Liezl de Kock as Sussie and Zak Hendrickz as Frikkie in Reza de Wet’s African Gothic. Photo: Jan Potgieter
It took a few hours to emerge from the deep hole African Gothic threw us into, to swim out of the black subterranean river where unseen things slither across our feet, burrow beneath our skin and worm into our mind.
We were pulled in the moment Liezl de Kock as Sussie and Zak Hendrickz as Frikkie stir beneath their filthy bed covers, and held under beyond the bitter end.
Acting is surely the most precarious art form: an edifice is constructed which must be inhabited, imbued with emotion and motive to sustain an illusion and make us forget we are sitting together and watching a lie. One false move, one slipped line, one misplaced or mistimed expression undermines the entire structure and we can no longer forget we are sitting in a theatre. Unlike in music or dance where the wrong note or gesture can be followed and lost in the flow of sound or movement, or film where the scene can be shot again, for theatre to sustain its form every moment has to perfectly placed. The rarity of this being achieved is what makes it so valuable, and the hope of being one of the few lucky enough to witness this beauty draws us back again and again.
It was a beauty we witnessed last night. Whether that perfection will be achieved tonight is unknown, but fortunately, the abilities of this cast which includes Mpho Osei-Tutu as Mr Grové and Olive Strachan as Alina, make it a distinct possibility.
Part of the success is achieved in the casting. Zak’s lean bulk, his long, almost simian, muscled arms and hunched shoulders give his body a hulking presence, a threat his boyish blondness belies. A body not only capable of violence but seeming to contain it. In contrast, Mpho as the lawyer who blunders into the quicksand of insanity that is the barren farm on which Frikkie and Sussie live, is almost comic. His trustworthy face is full of good intentions, his figure that of a man accustomed to the comforts of civilisation.
Liezl has the countenance for childish play, yet in a moment can transfigure into a rigid disciplinarian matriarch with features seemingly designed for the very purpose of staring down at you with stern disapproval from an oval frame in the sitting room.
And Olive, de Wet’s Alina, is a mask from which nothing can be fathomed. She possesses a face behind which all emotions, from exuberance to the most persecuting grief, disappear. This may seem the antithesis of what is required of an actor but Alina is de Wet’s genius. She is the still water that covers all misdeeds, the enigma who enables the descent into madness. She is the second mother, nurturing her charges and covering their sins in a blanket of malevolent care beneath which the outside world will never peer. She says almost nothing, is often not present in the scenes, yet her presence pervades the work. Often as a shadow cast by the light of the kitchen stove, and sometimes as a soundtrack, her knife hitting the chopping board from behind the parchment window as she makes cutting vegetables an act of violence, while Sussie and Frikkie enact events from their cursed childhood.

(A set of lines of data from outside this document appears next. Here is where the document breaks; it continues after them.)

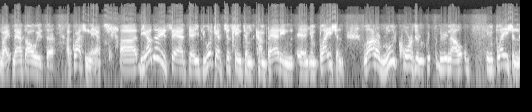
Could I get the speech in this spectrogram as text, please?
right? That's always a, a question there. Uh, the other is that uh, if you look at just in terms of combating uh, inflation, a lot of root causes, you know, inflation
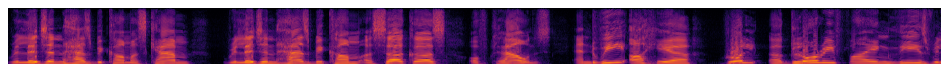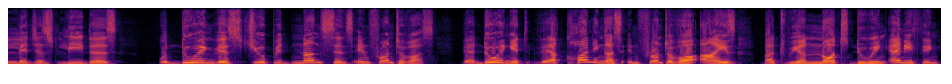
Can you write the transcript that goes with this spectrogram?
Religion has become a scam. Religion has become a circus of clowns. And we are here uh, glorifying these religious leaders for doing their stupid nonsense in front of us. They're doing it, they are conning us in front of our eyes, but we are not doing anything.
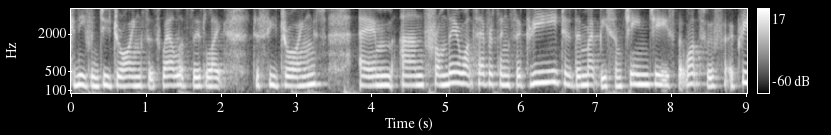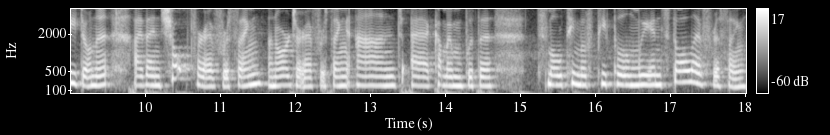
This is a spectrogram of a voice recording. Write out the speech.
can even do drawings as well if they'd like to see drawings. Um, and from there, once everything's agreed, there might be some changes, but once we've agreed on it, I then shop for everything and order everything and uh, come in with a small team of people and we install everything.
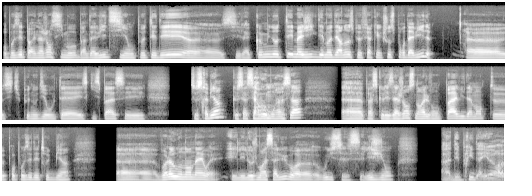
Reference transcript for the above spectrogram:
proposé par une agence IMO. Ben David, si on peut t'aider, euh, si la communauté magique des Modernos peut faire quelque chose pour David, euh, si tu peux nous dire où t'es et ce qui se passe, ce serait bien que ça serve au moins à ça, euh, parce que les agences, non, elles vont pas évidemment te proposer des trucs bien. voilà où on en est, ouais. Et les logements insalubres, oui, c'est légion. À des prix d'ailleurs,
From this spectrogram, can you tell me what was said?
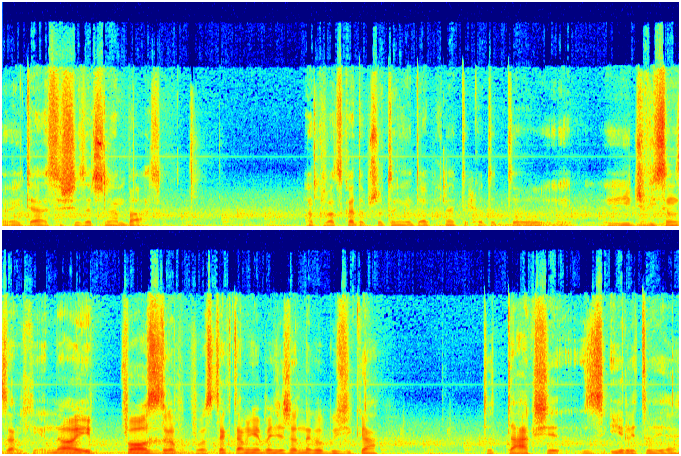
No i teraz już się zaczynam bać. No, klocka do przodu nie dopchnę, tylko do tyłu i, i drzwi są zamknięte. No i pozdro po prostu. Jak tam nie będzie żadnego guzika, to tak się zirytuje,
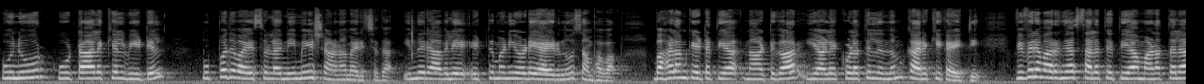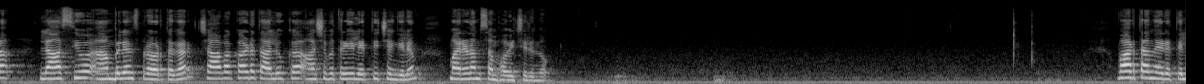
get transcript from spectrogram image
പുനൂർ കൂട്ടാലയ്ക്കൽ വീട്ടിൽ മുപ്പത് വയസ്സുള്ള നിമേഷാണ് മരിച്ചത്. ഇന്ന് രാവിലെ എട്ട് മണിയോടെയായിരുന്നു സംഭവം. ബഹളം കേട്ടെത്തിയ നാട്ടുകാർ ഇയാളെ കുളത്തിൽ നിന്നും കരക്കി കയറ്റി. വിവരമറിഞ്ഞ സ്ഥലത്തെത്തിയ മണത്തല ലാസിയോ ആംബുലൻസ് പ്രവർത്തകർ ചാവക്കാട് താലൂക്ക് ആശുപത്രിയിൽ എത്തിച്ചെങ്കിലും മരണം സംഭവിച്ചിരുന്നു. വാർത്താ നേരത്തിൽ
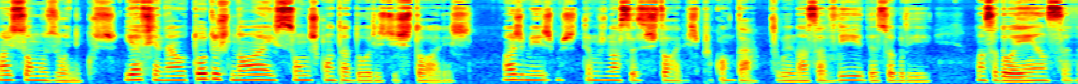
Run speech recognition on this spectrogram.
Nós somos únicos. E afinal, todos nós somos contadores de histórias. Nós mesmos temos nossas histórias para contar sobre nossa vida, sobre nossa doença.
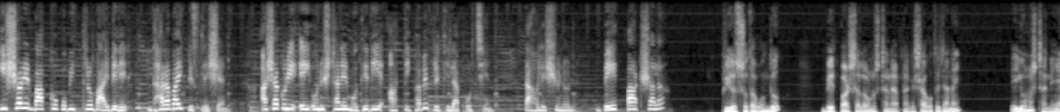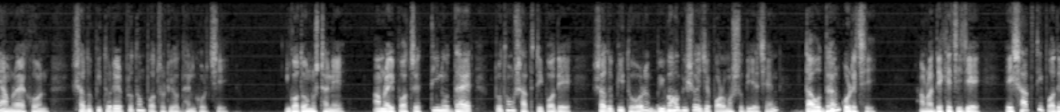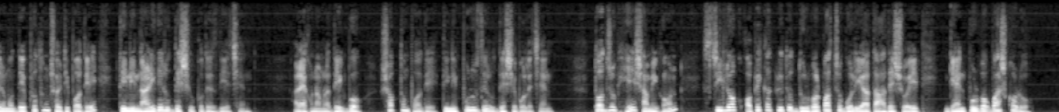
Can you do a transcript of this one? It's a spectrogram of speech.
ঈশ্বরের বাক্য পবিত্র বাইবেলের ধারাবাহিক বিশ্লেষণ। আশা করি এই অনুষ্ঠানের মধ্যে দিয়ে আত্মিকভাবে বৃদ্ধি লাভ করছেন। তাহলে শুনুন বেদ পাঠশালা। প্রিয় শ্রোতা বন্ধু, বেদ পাঠশালা অনুষ্ঠানে আপনাকে স্বাগত জানাই। এই অনুষ্ঠানে আমরা এখন সাধু পিতরের প্রথম পত্রটি অধ্যয়ন করছি। গত অনুষ্ঠানে আমরা এই পত্রের তিন অধ্যায়ের প্রথম সাতটি পদে সাধু পিতর বিবাহ বিষয়ে যে পরামর্শ দিয়েছেন তা অধ্যয়ন করেছি। আমরা দেখেছি যে এই সাতটি পদের মধ্যে প্রথম ছয়টি পদে তিনি নারীদের উদ্দেশ্যে উপদেশ দিয়েছেন। আর এখন আমরা দেখব সপ্তম পদে তিনি পুরুষদের উদ্দেশ্যে বলেছেন, তদ্রূপ হে স্বামীগণ, স্ত্রীলোক অপেক্ষাকৃত দুর্বল পাত্র বলিয়া তাহাদের সহিত জ্ঞানপূর্বক বাস করো।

The air of degradation is palpable. Soil – the worms’ element – saturates every corner, covers Sussie and Frikkie’s skin. They sleep in it, eat in it, fuck in it. The underwear they live in is stained with dirt, puss, semen and blood. Bodily fluids mark their sheets, their pillows. The very act of imagining living in such filth leaves greasy finger marks on our minds.
The only niggling criticism is of the set, half of which is constructed from broken and rotten timber comprising the main room situated on the diagonal, signifying the dilapidated farm house. Attached to form an adjoining room, the one containing the hole which is our protagonists’ obsession, is a modern geometric trapezoid, its interior lined with reflective sheeting. Its shape is balanced by a large cross on the opposite side nailed against a door behind which secrets fester. It’s a strange combination, but it’s not that it doesn’t work. Of more import is the broken, rotting timber walls are supported by metal frames which, because the boards are made to have holes and gaps, we can see. The clean lines of the frames outside this room are at odds with the idea that the farm beyond is as degraded as the house, and the minds of its occupants. The aesthetic is not carried all the way through but is offset by lighting that evokes night and the soft illumination of paraffin lamps.
And it certainly does not get in the way of Alby Michaels’s impeccable direction which pushes the suspense to a harrowing edge and allows this version, which received a deserved standing ovation, to add the latest paragraph to the history of South African theatre. We could almost feel Reza de Wet’s breath in the wings.
African Gothic is on again tonight (Sat 7 July) at 8 and tomorrow at 11am and 3pm. Book HERE.
Director: Alby Michaels
Written By: Reza de Wet
Featured Artists: Sussie Cilliers – Liezl de Kok, Frikkie Cilliers – Zak Hendricks, Mr Grové – Mpho Osei-Tutu,
Alina – Olive Strachan
Lighting design: Oliver Hauser
Set design: 2017 2cnd year FADA students mentored by Sarah Roberts
Costume and props: 2017 2cnd year FADA students mentored by Jo Glanville
Company: UJ Arts & Culture Faculty of Art